Lyanh was born in 1949 in Hovd aimag. Mönhhairhan sum was founded in 1959 and the first school was established in the same year, and she enrolled in the school when she was 10 years old. At that time herders did not like their kids to go school and got them to run away from there. But Lyanh's parents had a positive attitude in this respect; consequently, she kept going to school, studied in university, and then came back and taught in Hovd aimag after graduating from the Teacher’s University in 1973. At first, she taught in Manhan and Myangat sums for 3 years, and went to her native Mönhhairhan sum in 1976 as the first person who had a higher education. Even when she returned to her sum as a teacher, parents’ and children’s indolent attitude toward school still remained. That people who went to school and obtained a higher education were coming back and teaching in their home places influenced people’s attitude to certain extent, and they served as a kind of exemplar.
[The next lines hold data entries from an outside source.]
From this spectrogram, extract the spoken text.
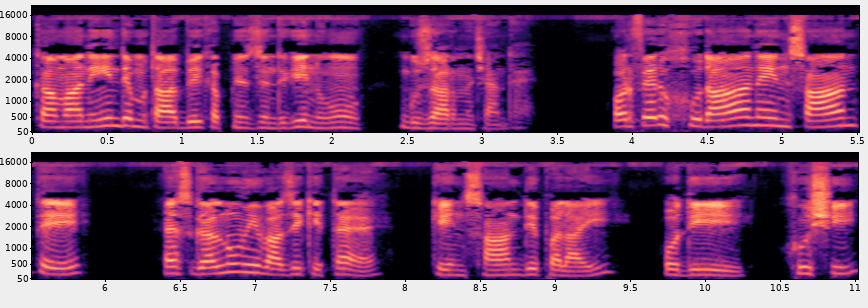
ਕਾਨੂੰਨ ਦੇ ਮੁਤਾਬਿਕ ਆਪਣੀ ਜ਼ਿੰਦਗੀ ਨੂੰ گزارਨਾ ਚਾਹੁੰਦਾ ਹੈ। ਔਰ ਫਿਰ ਖੁਦਾ ਨੇ ਇਨਸਾਨ ਤੇ ਇਸ ਗੱਲ ਨੂੰ ਵੀ ਵਾਜ਼ਿਹ ਕੀਤਾ ਹੈ ਕਿ ਇਨਸਾਨ ਦੀ ਭਲਾਈ, ਉਹਦੀ ਖੁਸ਼ੀ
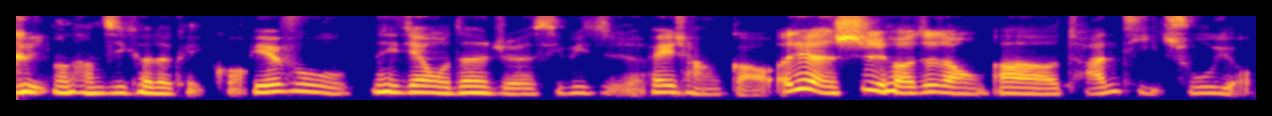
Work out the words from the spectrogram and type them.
然后唐吉诃德可以逛，别府那间我真的觉得 CP 值非常高，而且很适合这种呃团体出游。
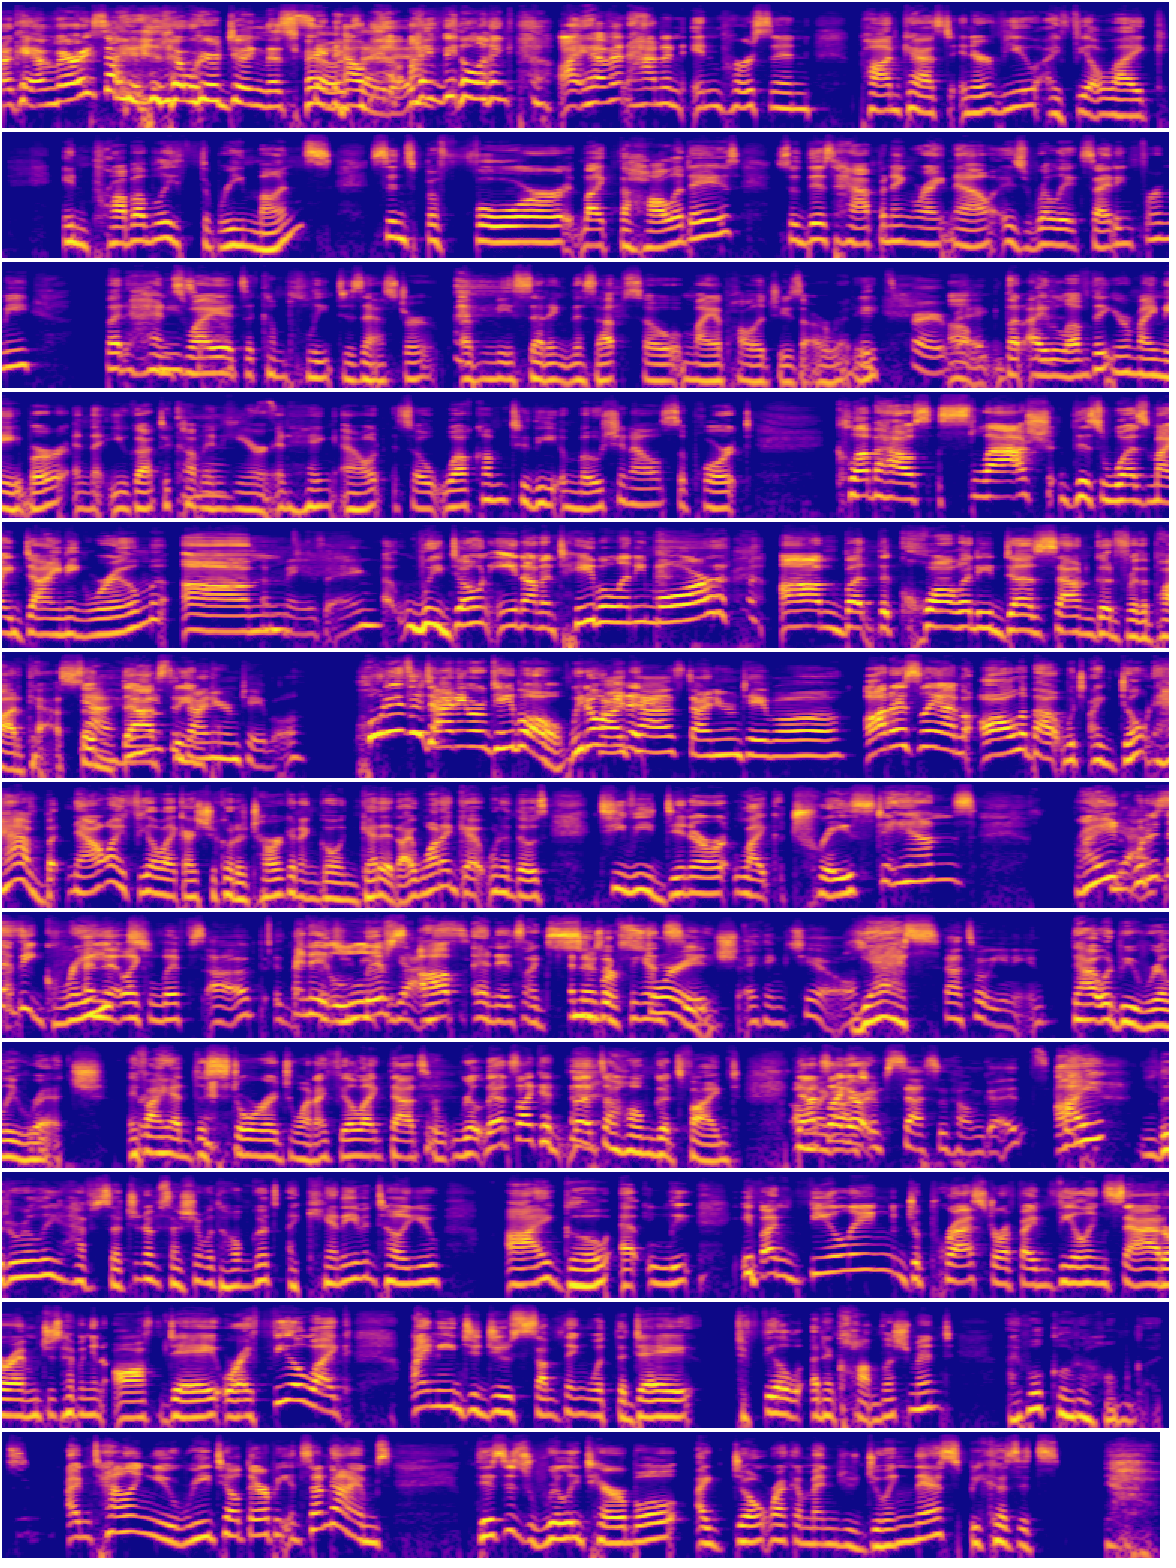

The Urianhai live in Mönhhairhan sum, Hovd aimag and it tends to have under-developed infra-structure and communication due to its distant, rocky and high mountainous range. This situation has influenced its development and any novel thing came late to the sum. For example, the first secondary school was established relatively late, 1976 in Mönhhairhan. In addition, she said that “even the teaching staff was insufficient”.


During the socialist period, teachers were responsible for not only teaching but also participating “foremost” in any organized cultural or educational endeavours in the rural areas. According to Lyanh’s reminiscences, in the summer-time she participated in the preparation fuel and voluntary unpaid work for the winter time because her sum was not wooded.


She worked as a chairman of the Party cell since the late 1980s. Although this work had a special position, salary, and welfare at the time, it became unofficial as a result of the democratic revolution, and then she returned her former position as teacher. “People were supporting the democratic system even though the democratic movement was not known in rural areas yet when it first appeared. Generally, rural people were used to being political. Wife versus husband or father versus son - such divisions due to their political views occurred within the same family” Lyanh recounted.